The arrival of large numbers of migrants, especially from very different social or cultural backgrounds than the receiving communities can also pose serious challenges to social cohesion. This can have practical implications for states, for example, regarding the allocation of resources as well as more conceptual implications regarding models of integration and national identity. Migrants can compete with locals in the labor market, especially during periods of recession, and thus become magnets for resentment. Where significant numbers of people are settled in a restricted area for a long period of time, as is the case in some refugee and IDP camps, they can have a detrimental effect on the local environment.
In other words, migration can be a threat to national security, but not usually for the reasons normally assumed. The threat is not systematic, but instead arises in particular circumstances. This could be where migration is irregular, occurs on a large scale, brings together groups of people with very different backgrounds or little previous contact, takes place during a period of recession, and so on.
Arguably some of these circumstances now pertain to Southern Italy: arrivals are irregular; and they take place against the backdrop of a stuttering economy. Significant challenges confront the Italian government and local authorities in Lampedusa, Sicily, and Southern Italy today, for example as regards accommodating the migrants and trying to distinguish the refugees among them. On the other hand the numbers are still relatively small – although there are genuine concerns about far greater numbers in the near future, most of the migrants originate in countries with close historical, political, and social links with Italy, and they being settled in reception centers and with no access to the labor market. Neither can it be argued that the arrival of migrants in Lampedusa really represent a serious threat to any country in Europe beyond Italy.

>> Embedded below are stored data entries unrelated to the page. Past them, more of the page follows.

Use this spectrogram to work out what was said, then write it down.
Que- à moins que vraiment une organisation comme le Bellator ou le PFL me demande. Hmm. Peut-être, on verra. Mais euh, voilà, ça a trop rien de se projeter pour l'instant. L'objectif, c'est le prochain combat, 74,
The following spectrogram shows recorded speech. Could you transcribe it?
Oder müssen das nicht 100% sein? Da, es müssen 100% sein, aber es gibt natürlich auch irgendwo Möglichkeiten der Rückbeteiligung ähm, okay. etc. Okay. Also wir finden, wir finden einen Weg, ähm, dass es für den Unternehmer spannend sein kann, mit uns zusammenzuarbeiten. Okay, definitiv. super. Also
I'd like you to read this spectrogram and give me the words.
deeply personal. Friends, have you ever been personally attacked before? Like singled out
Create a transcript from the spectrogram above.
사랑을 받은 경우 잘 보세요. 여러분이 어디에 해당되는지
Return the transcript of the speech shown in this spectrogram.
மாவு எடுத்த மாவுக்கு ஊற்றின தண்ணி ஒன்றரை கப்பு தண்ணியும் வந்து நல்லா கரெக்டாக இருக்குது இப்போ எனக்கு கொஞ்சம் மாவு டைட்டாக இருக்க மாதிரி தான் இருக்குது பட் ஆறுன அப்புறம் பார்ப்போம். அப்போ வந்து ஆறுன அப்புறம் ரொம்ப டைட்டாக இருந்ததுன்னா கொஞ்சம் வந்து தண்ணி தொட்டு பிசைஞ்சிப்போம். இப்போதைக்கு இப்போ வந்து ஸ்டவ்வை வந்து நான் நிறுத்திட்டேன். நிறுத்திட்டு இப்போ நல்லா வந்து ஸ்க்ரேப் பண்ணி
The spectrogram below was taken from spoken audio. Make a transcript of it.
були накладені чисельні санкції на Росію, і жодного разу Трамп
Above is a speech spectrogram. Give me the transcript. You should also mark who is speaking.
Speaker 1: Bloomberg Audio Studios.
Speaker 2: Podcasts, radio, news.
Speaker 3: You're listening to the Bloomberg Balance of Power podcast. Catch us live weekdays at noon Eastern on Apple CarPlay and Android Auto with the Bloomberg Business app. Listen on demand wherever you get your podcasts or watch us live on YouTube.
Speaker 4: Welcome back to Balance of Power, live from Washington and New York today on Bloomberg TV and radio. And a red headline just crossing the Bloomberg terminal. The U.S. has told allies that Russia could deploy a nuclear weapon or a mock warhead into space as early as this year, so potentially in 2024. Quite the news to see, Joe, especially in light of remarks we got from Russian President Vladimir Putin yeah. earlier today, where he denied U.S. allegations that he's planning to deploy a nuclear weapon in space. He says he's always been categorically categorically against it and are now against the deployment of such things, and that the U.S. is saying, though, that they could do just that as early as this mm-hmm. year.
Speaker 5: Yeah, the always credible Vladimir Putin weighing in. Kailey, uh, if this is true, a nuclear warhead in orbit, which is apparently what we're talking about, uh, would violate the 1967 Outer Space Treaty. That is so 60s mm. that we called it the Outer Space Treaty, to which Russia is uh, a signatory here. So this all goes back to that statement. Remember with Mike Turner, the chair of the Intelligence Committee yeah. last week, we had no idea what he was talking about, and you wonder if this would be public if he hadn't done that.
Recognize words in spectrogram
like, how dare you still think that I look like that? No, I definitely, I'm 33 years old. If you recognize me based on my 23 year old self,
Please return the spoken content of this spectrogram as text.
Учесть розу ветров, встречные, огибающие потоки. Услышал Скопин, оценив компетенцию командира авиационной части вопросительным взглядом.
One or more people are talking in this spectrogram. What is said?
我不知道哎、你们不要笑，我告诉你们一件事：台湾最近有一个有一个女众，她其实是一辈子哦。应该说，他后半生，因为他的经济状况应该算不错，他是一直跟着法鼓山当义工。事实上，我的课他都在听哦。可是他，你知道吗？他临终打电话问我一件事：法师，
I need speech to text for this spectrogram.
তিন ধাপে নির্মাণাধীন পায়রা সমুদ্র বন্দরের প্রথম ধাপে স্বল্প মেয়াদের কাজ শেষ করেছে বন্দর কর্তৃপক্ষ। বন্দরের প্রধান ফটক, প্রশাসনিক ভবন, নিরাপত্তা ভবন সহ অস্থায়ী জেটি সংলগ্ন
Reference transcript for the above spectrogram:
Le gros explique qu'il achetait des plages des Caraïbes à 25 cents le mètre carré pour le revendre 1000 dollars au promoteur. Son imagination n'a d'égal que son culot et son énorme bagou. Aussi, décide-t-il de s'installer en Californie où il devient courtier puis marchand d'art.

The question is whether viewing the current migration crisis through a security lens is likely to promote the most effective responses. As Beth Ferris has suggested, it is more accurately considered a humanitarian crisis, comprising migrants in need of assistance and refugees in need of protection. The threat to human security is still far more real than any threat to national security.
I think it's unusual for the chief of staff to go on a trip, particularly on a trip this long. The chief of staff is usually more of a chief operating officer in the White House itself, and normally when your principal—whether it's the president himself or the head of Cabinet agency—goes abroad, you have his deputy and those folks staying behind to help manage operations in his absence.